Nor has the motivation always been purely altruistic: When the ex-leaders disembark, they've been known to bring with them more than just a suitcase of clothes.
When asked what taking in the world's exiled troublemakers has in it for Panama, three separate sources answered succinctly, "Money." The best proof of that is probably Mr. Serrano, who fled Guatemala in 1993 after trying to close down Congress.
Already a successful land developer before becoming president, Serrano is putting the finishing touches on a luxury residential development and polo club in Panama City. He also owns a string of fast-food restaurants whose name roughly translates as "The Country Chicken."
Yet for the most part - and despite the boisterous Bucaram's reputation - Panama's crop of exiled leaders live quiet if comfortable lives, spending a good part of their time on the golf course.

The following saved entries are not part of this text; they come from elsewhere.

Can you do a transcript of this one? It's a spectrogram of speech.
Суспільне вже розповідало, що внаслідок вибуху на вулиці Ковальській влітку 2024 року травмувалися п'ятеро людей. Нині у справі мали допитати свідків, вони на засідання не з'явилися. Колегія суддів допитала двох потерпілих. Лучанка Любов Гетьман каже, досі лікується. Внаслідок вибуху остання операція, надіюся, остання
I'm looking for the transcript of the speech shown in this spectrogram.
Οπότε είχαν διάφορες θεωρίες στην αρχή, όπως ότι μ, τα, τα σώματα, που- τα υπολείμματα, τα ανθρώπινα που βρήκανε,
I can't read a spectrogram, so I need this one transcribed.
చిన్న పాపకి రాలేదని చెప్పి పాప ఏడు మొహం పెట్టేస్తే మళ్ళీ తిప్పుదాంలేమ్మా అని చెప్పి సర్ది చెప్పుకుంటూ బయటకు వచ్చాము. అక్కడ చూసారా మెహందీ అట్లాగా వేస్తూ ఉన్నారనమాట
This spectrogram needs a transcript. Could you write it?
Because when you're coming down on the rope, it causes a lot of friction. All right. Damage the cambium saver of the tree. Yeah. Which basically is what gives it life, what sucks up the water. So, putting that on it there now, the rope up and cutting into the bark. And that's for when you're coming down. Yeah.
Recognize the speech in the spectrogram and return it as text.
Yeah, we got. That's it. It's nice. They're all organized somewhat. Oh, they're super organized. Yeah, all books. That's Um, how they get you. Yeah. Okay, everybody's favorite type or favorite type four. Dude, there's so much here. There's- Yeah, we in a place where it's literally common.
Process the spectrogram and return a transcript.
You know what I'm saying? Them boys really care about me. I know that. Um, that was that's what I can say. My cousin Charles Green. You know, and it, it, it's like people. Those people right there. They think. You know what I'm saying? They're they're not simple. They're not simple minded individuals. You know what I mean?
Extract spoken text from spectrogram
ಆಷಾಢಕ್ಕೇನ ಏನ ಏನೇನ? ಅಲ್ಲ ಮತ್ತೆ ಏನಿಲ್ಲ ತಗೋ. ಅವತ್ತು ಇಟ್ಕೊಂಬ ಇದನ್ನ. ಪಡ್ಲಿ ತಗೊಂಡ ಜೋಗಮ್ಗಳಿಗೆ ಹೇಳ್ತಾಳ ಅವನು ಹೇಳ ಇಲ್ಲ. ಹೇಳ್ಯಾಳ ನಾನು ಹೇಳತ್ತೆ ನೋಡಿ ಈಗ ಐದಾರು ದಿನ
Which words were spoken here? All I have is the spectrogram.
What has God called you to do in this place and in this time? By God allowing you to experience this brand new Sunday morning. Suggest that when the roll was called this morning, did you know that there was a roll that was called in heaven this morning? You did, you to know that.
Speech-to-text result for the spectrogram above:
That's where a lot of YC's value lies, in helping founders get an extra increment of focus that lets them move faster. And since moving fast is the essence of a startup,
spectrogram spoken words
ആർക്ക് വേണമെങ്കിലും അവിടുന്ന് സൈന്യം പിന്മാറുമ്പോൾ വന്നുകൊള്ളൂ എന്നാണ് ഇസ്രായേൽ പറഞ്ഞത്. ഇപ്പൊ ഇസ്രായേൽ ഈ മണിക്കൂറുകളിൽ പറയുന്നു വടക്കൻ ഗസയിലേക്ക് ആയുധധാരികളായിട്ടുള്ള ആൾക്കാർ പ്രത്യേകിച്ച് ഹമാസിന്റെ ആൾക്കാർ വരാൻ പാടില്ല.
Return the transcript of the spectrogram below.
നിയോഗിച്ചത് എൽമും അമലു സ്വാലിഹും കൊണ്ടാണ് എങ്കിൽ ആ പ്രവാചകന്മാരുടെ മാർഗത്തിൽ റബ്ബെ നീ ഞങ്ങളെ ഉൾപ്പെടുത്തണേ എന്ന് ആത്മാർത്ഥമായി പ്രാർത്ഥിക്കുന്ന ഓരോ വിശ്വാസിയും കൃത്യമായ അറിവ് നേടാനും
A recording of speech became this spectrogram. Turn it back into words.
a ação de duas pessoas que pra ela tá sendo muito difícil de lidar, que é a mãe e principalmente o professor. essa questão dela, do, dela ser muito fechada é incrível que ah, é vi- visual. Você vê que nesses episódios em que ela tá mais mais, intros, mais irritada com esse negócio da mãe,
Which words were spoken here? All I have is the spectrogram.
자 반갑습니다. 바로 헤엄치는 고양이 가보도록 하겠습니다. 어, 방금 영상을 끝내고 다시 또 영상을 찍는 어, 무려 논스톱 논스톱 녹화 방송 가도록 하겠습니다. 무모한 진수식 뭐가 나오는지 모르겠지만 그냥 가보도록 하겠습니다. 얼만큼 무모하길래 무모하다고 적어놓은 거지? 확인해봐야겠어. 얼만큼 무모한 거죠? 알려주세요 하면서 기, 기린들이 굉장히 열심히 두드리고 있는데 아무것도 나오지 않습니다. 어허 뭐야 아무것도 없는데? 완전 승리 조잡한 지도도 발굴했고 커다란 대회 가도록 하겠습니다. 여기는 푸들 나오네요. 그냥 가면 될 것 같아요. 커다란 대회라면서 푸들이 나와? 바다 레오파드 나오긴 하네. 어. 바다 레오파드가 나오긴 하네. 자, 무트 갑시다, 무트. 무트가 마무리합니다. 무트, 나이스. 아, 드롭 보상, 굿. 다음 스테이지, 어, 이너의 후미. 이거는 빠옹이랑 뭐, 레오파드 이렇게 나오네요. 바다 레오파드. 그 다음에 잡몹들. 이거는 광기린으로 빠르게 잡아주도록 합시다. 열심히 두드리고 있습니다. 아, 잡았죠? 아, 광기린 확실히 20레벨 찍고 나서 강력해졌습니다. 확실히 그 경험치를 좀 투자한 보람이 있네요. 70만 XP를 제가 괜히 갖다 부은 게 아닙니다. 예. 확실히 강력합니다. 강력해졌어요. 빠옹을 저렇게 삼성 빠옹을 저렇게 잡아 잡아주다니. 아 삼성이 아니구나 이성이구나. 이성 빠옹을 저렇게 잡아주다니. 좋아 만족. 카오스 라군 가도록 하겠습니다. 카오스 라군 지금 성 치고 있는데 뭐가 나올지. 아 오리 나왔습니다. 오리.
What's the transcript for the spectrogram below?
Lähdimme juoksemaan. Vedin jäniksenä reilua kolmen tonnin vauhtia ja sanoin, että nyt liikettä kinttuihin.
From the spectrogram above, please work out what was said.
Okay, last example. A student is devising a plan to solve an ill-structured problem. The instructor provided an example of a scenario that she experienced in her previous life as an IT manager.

Panama still earns praise for the role its open-door policy has played in defusing prickly political conflicts. "There's no doubt that Panama's willingness to take in Cedrs facilitated a solution of the Haitian crisis," says Robert Pastor, a Latin America specialist at Emory University in Atlanta who was part of former President Jimmy Carter's negotiating team in the 1994 conflict. "Panama made an essential contribution to resolving a serious conflict for the hemisphere."
Panama also heard "thank you" from the US when it offered the shah a home on the Pacific island of Contadora - reportedly the island's very best residence. The shah's presence in the US after his flight from Iran was proving to be a political problem for then-President Carter. "So the Panamanian idea was that taking in the shah would improve our standing with the US," says Juan Antonio Tack, a former Panamanian foreign minister. "But I don't think it really made any difference."
Accepting Haiti's Cedrs was based on the same assumption, Mr. Tack adds, "but you can't point to any benefit in terms of our relations with the United States."
In any case, Panama's days as a political haven may be limited, especially if democracy continues to strengthen in Latin America.
"Panama and Latin America are still in a transition, but as democracy's roots grow deeper and demands for accountability increase, people won't accept their transgressing leaders' getting away, and Panama will no longer want to take in the scoundrels," says Mr. Pastor.
It's worth pointing out that even though all eyes turned to Panama when Paraguay's Mr. Oviedo and Mexico's Mr. Villanueva and Espinosa disappeared, none of them turned up here. And there's little to suggest Panama would want them.
Panama's case is similar to Switzerland's as a haven for foreign bank accounts, he adds. "Just as Switzerland is finding that role becoming harder, so will Panama find that its particular role as a haven isn't sustainable."
Former Minister Tack says there's nothing inherently wrong with accepting leaders in exile, but he specifies that "Panama should do this on the merits of each individual case," and not thinking in terms of any benefits.
"Any money these people might bring with them may make some local friends happy," he says, "but it doesn't do much for the country."
(c) Copyright 2000. The Christian Science Publishing Society